Says Dr. Gavin, his voice catching, “the thought of him dying two hours away was heart-breaking.”
Fortunately, the couple says, the medical staff at Tufts was fantastic about keeping them apprised in real time, with the doctor and others phoning them every day and sending them e-mails with updates. Finally, four days later, Henry was stable and ready for surgery again, and Tufts veterinary technician (read: nurse) Kristen Antoon, one of only 22 vet techs in the country certified as a cardiology specialist, sent the Gavins a video of him eating for the first time since the crisis began. “That made our week,” Mrs. Gavin says.
The next day, Henry had another surgery to replace the first pacemaker with a new one. It was much smaller, “much less noticeable” than the first, Mrs. Gavin says. During the surgery, a blood clot was found on the original lead, so Henry now takes a blood thinner as a precaution.
Clot formation is one of a small handful of complications that can occur with placement of a cardiac pacemaker system, Dr. Rush says. One in five canine patients may end up with that or dislodgment of the lead, failure of the battery, fracture of the lead wire, or infection of the system. But in the large majority of cases, having a pacemaker put into your dog to extend his health and his lifespan is nowhere near as dramatic a scenario as the Gavins experienced. It most often goes swimmingly. “Clients are glad that they opted for pacemaker implantation,” Dr. Rush says. “It gives them back the dog they had only a few weeks earlier.”
The Gavins know this firsthand. Today, Henry is back to his old self, “the same as before the first incident,” Dr. Gavin says — which means, according to Mrs. Gavin, that he is once again “peppy, nosy, stubborn, and lots of fun. We adore him.” (As if we couldn’t tell.)

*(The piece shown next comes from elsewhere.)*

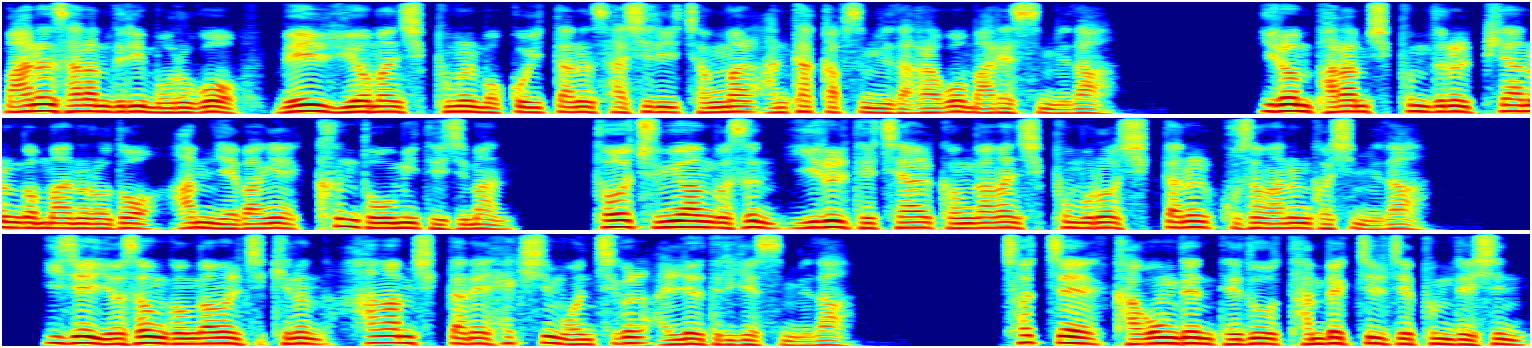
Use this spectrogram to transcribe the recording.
많은 사람들이 모르고 매일 위험한 식품을 먹고 있다는 사실이 정말 안타깝습니다. 라고 말했습니다. 이런 발암식품들을 피하는 것만으로도 암 예방에 큰 도움이 되지만 더 중요한 것은 이를 대체할 건강한 식품으로 식단을 구성하는 것입니다. 이제 여성 건강을 지키는 항암 식단의 핵심 원칙을 알려드리겠습니다. 첫째, 가공된 대두 단백질 제품 대신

The typical dog who gets a pacemaker is somewhere between seven and 14 years old, and the battery life is “at a minimum, three years, and, at the outside, sometimes as long as 10 years,” Dr. Rush says. With that in mind, people worry that the battery in the pacemaker will finally give out, and the dog will have to have another surgery to replace the original. It’s a fair enough concern. If you have to replace the battery, it’s an ordeal. That’s because you have to replace the entire pulse generator; there is no easy “switch out for a new battery” option. Replacing it means another surgery that “takes as least as long as the first and costs almost the same amount of money,” Dr. Rush says — “in the $4,000 to $5,000 range. So you would like to not have the battery die.” How can you facilitate that?

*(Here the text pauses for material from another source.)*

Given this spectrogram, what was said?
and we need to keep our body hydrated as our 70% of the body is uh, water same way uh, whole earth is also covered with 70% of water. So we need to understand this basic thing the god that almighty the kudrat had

With periodic checkups. There’s a wand hooked up to a pacemaker computer that the veterinarian can wave over your dog’s body, and “it senses what’s happening,” Dr. Rush says. “The computer and the pacemaker talk to each other, and the doctor learns how many times the pacemaker was used, how often the dog’s own heart kicked in, how many times the pacemaker went to a faster rate, whether there was abnormal activity on the part of the pacemaker, and also, the battery life. Based on what is found, the doctor can then reprogram the pacemaker, giving it a faster or slower heart rate each time it triggers. If the battery is starting to fail, it may be possible to reduce the voltage that’s transmitted to the heart muscle — it saves battery life, so the pacemaker lasts longer. It’s all about tweaking things to optimize the function of the pacemaker without compromising the function of the heart, creating the most efficient use of the pacemaker possible.”
To stay on the safe side, “we tell people we should see their dog three months after the procedure and every six months after that in order to “interrogate the pacemaker and maybe reprogram it,” Dr. Rush says. “A handful of people don’t do that. They show up four years later and the battery’s dead, and they have to replace it, when if they had been coming all along, they might have been able to prolong battery life.”

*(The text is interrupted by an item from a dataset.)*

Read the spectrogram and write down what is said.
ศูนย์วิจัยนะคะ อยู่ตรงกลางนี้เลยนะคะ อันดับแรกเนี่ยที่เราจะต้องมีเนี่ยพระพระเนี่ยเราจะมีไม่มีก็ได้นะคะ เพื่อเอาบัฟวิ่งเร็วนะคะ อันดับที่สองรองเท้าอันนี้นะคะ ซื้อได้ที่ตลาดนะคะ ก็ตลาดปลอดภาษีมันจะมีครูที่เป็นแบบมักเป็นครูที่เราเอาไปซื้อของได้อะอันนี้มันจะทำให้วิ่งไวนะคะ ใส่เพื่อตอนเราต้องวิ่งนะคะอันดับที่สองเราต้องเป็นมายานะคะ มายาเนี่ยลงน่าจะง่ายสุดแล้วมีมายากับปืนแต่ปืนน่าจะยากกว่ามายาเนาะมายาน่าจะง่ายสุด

Henry is due for his first recheck this month. Considering that he recently got into a scuffle with a feral cat who dared to make its way into his yard, the Gavins aren’t anticipating any problems.